Their experiences offer fascinating insights into the country’s history, its charming landscapes and, of course, its laser-eyed Bitcoin future. The stories of their travels can be read in English and Italian, and their podcast is called Bitcoin Italia Podcast.
On the flip side, Rikki and Laura also stumbled across weighty challenges arising from being orange-coin-only, including gaps in education and difficulties transacting with Bitcoin. They chatted with Cointelegraph via video call from Santa Ana, a coffee-rich region of El Salvador, on Jan. 24.
Do you accept Bitcoin? Oh, you don’t? Ciao!
In San Salvador, lots of places accept Bitcoin — from McDonald’s to Starbucks to mom-and-pop stores. In El Zonte, known as “Bitcoin Beach” — the birthplace of the Bitcoin Law — most vendors advertise that they accept BTC. However, off the beaten track, Bitcoin is poorly understood and sometimes misconstrued as the state-sponsored wallet, Chivo Wallet.
So, which county is next?
Paraguay, Panama, Mexico, Venezula, Brazil?
is a landlocked nation, often in the shadow of its wealthier neighbours, has already declared itself intent on forming an alliance of financial inclusion with other South American countries, and Bitcoin appears to be high on the government’s agenda.
Congressman Carlos Rejala is expected to pass a bill in July through Asuncion with the aim of attracting cryptocurrency companies to Paraguay. If passed, it would only take a second bill in October to have Bitcoin officially recognised.
“As I was saying a long time ago, our country needs to advance hand-in-hand with the new generation,” commented Congressman Rejala last week in response to El Salvador’s move.
The tiny country of Panama has always punched well above its weight in terms of economy, thanks largely to its geography which makes it the link chain between south and central America.
It has played a key role in the world’s shipping movements with a monumental feat of engineering in the shape of the Panama Canal. Although opened in 1914, Panama City was only given control of the 50-mile stretch of water in 1999. This alone, though, makes it influential on the world stage.
Not to play down El Salvador’s bold step, but if Panama became the next Bitcoin nation, the world really would sit up and take notice.
Mexican politicians are keen to move the country and its economy forward as much as possible.

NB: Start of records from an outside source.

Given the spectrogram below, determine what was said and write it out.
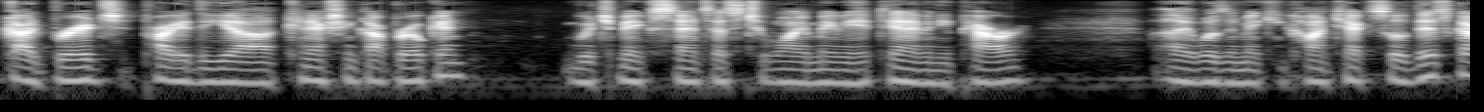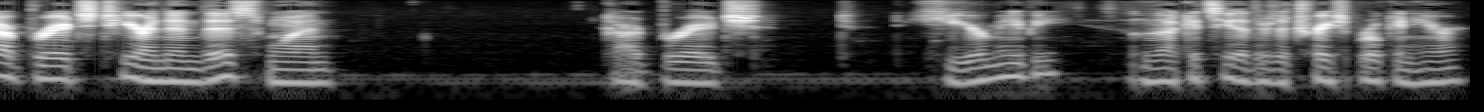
got bridged. Probably the uh, connection got broken, which makes sense as to why maybe it didn't have any power. It wasn't making contact. So this got bridged here, and then this one got bridged here, maybe. I could see that there's a trace broken here.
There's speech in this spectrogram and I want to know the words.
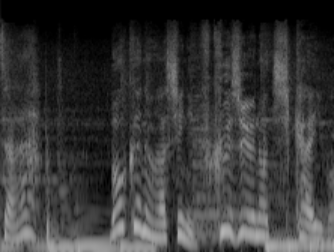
さあ僕の足に服従の誓いを。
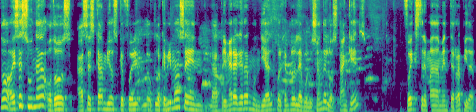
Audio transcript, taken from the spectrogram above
No, esa es una o dos, haces cambios, que fue lo que vimos en la Primera Guerra Mundial, por ejemplo, la evolución de los tanques fue extremadamente rápida.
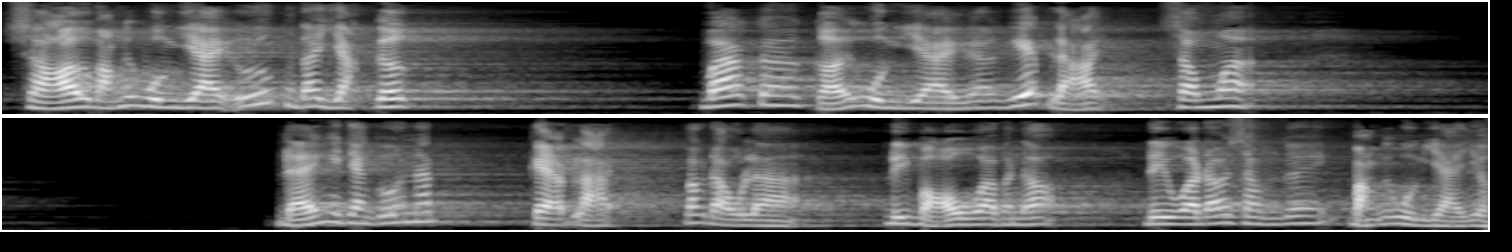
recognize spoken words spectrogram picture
Sợ bằng cái quần dài ướt người ta giặt cực bác á, cởi quần dài ra ghép lại xong á để ngay chân của nách kẹp lại bắt đầu là đi bộ qua bên đó. Đi qua đó xong cái bằng cái quần dài vô.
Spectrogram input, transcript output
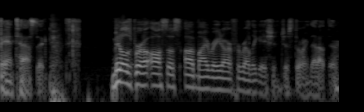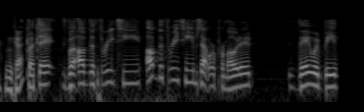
Fantastic. Middlesbrough also on my radar for relegation. Just throwing that out there. Okay. But they, but of the three team of the three teams that were promoted, they would be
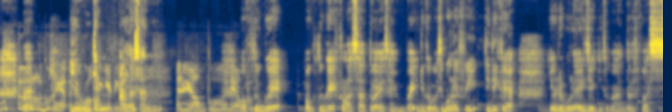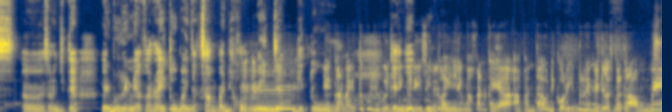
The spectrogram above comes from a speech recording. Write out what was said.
betul. Gue kayak ya gue mungkin tuh, alasan aduh ya ampun ya ampun. waktu gue waktu gue kelas 1 SMP juga masih boleh Vi jadi kayak ya udah boleh aja gitu kan. Terus pas eh, selanjutnya gak dibolehin ya karena itu banyak sampah di kolong Mm-mm. meja gitu. Ya karena itu gue juga jadi gak gitu. diizinin lagi. Jadi bahkan kayak apa tahu di koridor yang gak jelas banget rame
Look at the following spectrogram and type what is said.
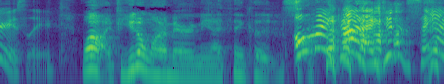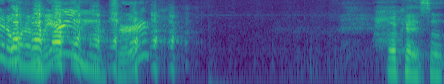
Seriously. Well, if you don't want to marry me, I think that. Oh my god, I didn't say I don't want to marry you, you jerk. Okay, so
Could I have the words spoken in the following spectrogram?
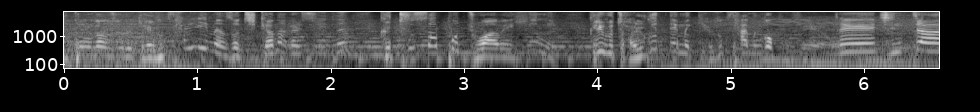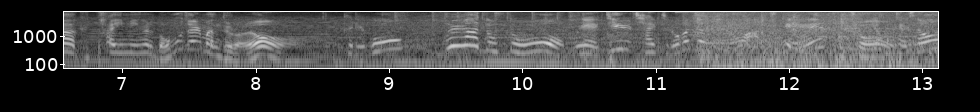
육공 선수를 계속 살리면서 지켜나갈 수 있는 그 투서폿 조합의 힘이 그리고 절구 때문에 계속 사는 거 보세요. 네. 진짜 그 타이밍을 너무 잘 만들어요. 그리고 홀나도 또 예, 딜 잘 들어갔잖아요. 아프게. 그쵸. 그래서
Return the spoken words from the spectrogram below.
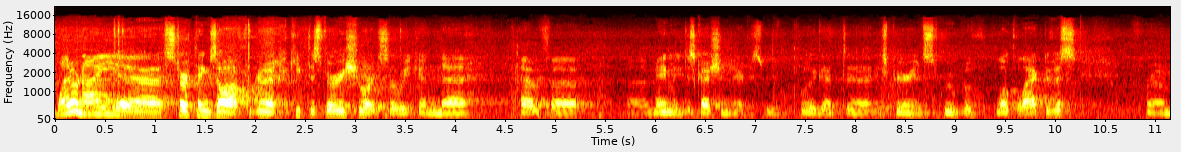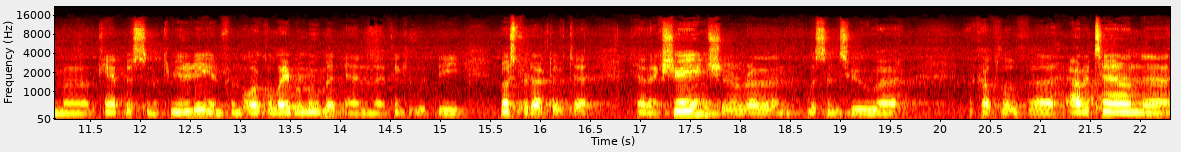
why don't I uh, start things off? We're going to keep this very short so we can uh, have uh, uh, mainly discussion here because we've clearly got uh, an experienced group of local activists from uh, the campus and the community and from the local labor movement, and I think it would be most productive to, to have an exchange uh, rather than listen to uh, a couple of uh, out-of-town uh,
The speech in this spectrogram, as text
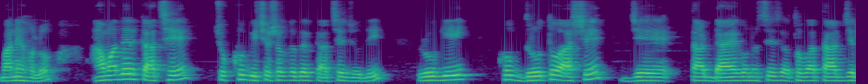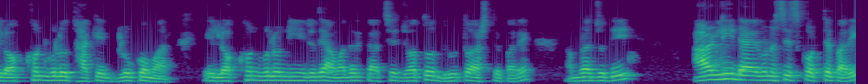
মানে হলো আমাদের কাছে, চক্ষু বিশেষজ্ঞদের কাছে যদি রোগী খুব দ্রুত আসে যে তার ডায়াগনোসিস অথবা তার যে লক্ষণগুলো থাকে গ্লুকোমার এই লক্ষণগুলো নিয়ে যদি আমাদের কাছে যত দ্রুত আসতে পারে, আমরা যদি আর্লি ডায়াগনোসিস করতে পারি,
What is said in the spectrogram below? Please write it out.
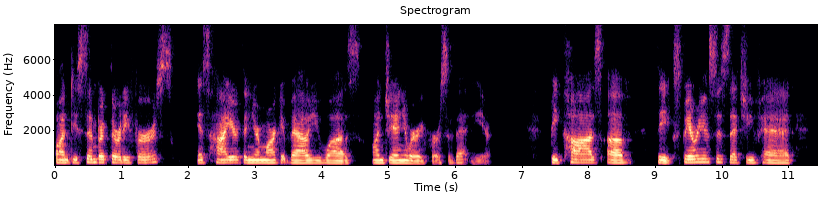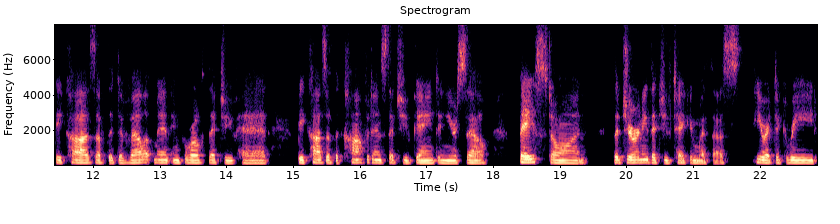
on December 31st is higher than your market value was on January 1st of that year because of the experiences that you've had, because of the development and growth that you've had, because of the confidence that you've gained in yourself based on the journey that you've taken with us here at Degreed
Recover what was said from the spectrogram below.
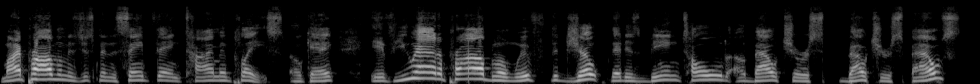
my problem has just been the same thing, time and place. Okay. If you had a problem with the joke that is being told about your about your spouse,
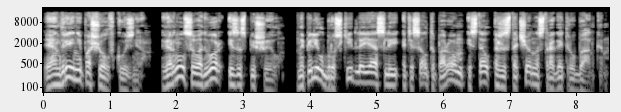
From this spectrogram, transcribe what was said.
И Андрей не пошел в кузню. Вернулся во двор и заспешил. Напилил бруски для яслей, отесал топором и стал ожесточенно строгать рубанком.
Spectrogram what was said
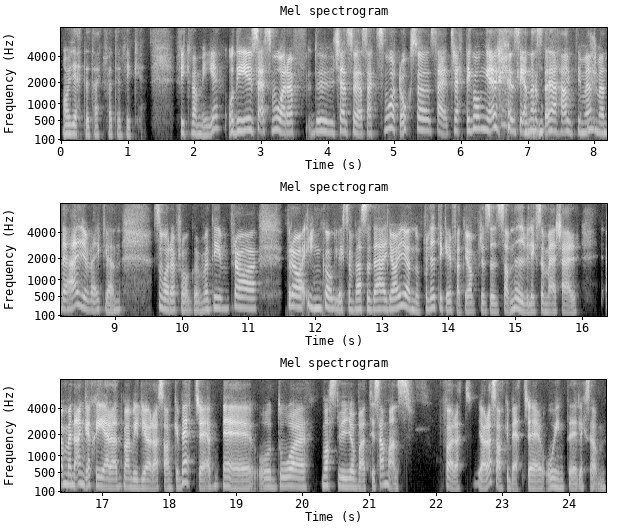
Och jättetack för att jag fick, fick vara med. Och det är så här svåra, det känns som jag sagt svårt också så här 30 gånger senaste halvtimmen, men det är ju verkligen svåra frågor. Men det är bra, bra ingång. Liksom. Alltså det här, jag är ju ändå politiker för att jag precis som ni liksom är så här, ja, men engagerad, man vill göra saker bättre. Eh, och då måste vi jobba tillsammans för att göra saker bättre och inte liksom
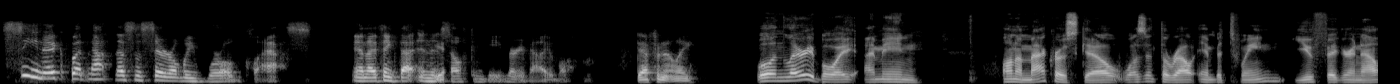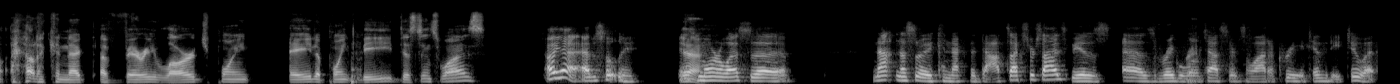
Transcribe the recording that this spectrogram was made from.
scenic but not necessarily world class And I think that in Yeah. itself can be very valuable. Definitely. Well, and Larry Boy, I mean, on a macro scale, wasn't the route in between you figuring out how to connect a very large point A to point B distance wise? Oh yeah, absolutely. It's Yeah. more or less a not necessarily connect the dots exercise because as Rig will Right. attest, there's a lot of creativity to it.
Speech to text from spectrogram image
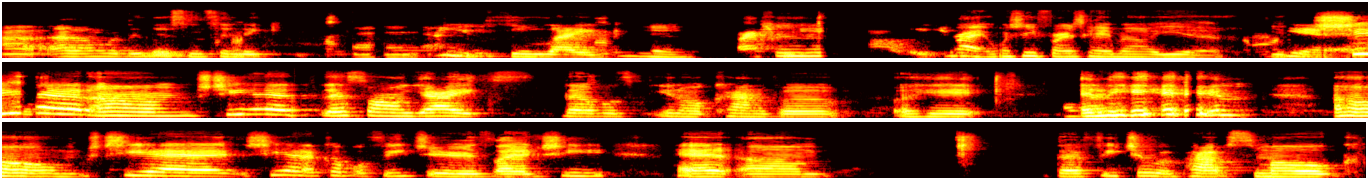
I, I don't really listen to Nicki. Um, I used to like yeah, freshman year of college. right when she first came out, yeah, Yeah. She had um she had that song Yikes that was you know kind of a, a hit. And then um she had she had a couple features like she had um the feature with Pop Smoke.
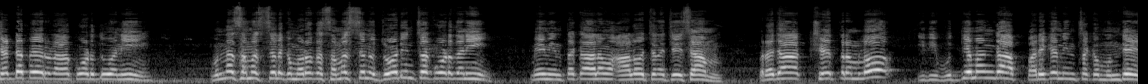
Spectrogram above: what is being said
చెడ్డ పేరు రాకూడదు అని ఉన్న సమస్యలకు మరొక సమస్యను జోడించకూడదని మేము ఇంతకాలం ఆలోచన చేశాం. ప్రజాక్షేత్రంలో ఇది ఉద్యమంగా పరిగణించక ముందే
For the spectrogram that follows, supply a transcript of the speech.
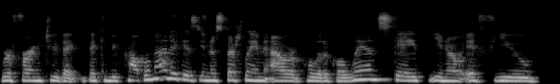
referring to that that can be problematic is, you know, especially in our political landscape, you know, if you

Legislation over cannabis legalisation in the last couple of years have paved the way for wider talk about Bitcoin.
Early last year, there had been discussion for proposals of a national cryptocurrency for Mexico, but the balance of thinking has now shifted towards Bitcoin – particularly after El Salvador’s politicians began the process of adoption at the start of 2021.
Talks are in the pipeline, and it should be just a matter of time before an agreement is in place to bring a motion for discussion to the Mexican parliament.
Petromoneda had been touted as the answer to all the troubled nation’s money woes but, as many observers at the time predicted, it never really lived up to expectations.
On paper, Venezuela should be one of the richest countries on the planet. Its gold and oil reserves would be the envy of the world had it all not been so catastrophically mismanaged.
Venezuela’s fiat situation is dire, to say the least. But it did make an effort with crypto, therefore it has form, infrastructure and a willing population to make the step into Bitcoin which would provide a tried-and-tested cryptocurrency solution.
If any country was ready to move into legal tender territory with Bitcoin, then Venezuela would be it. Some effort from the government could quickly drive this one over the line.
Many elected ministers within the corridors of power are also quite young, with a handful of tech entrepreneurs taking seats.
Again, Brazil is a country which has made its desires known about the prospect of a national cryptocurrency, but officials in Brasilia are said to be keen on the idea of being part of a ‘Bitcoin conglomerate’ stretching across South America.
It is believed bills are already being drafted, and could be brought before government by the end of the year.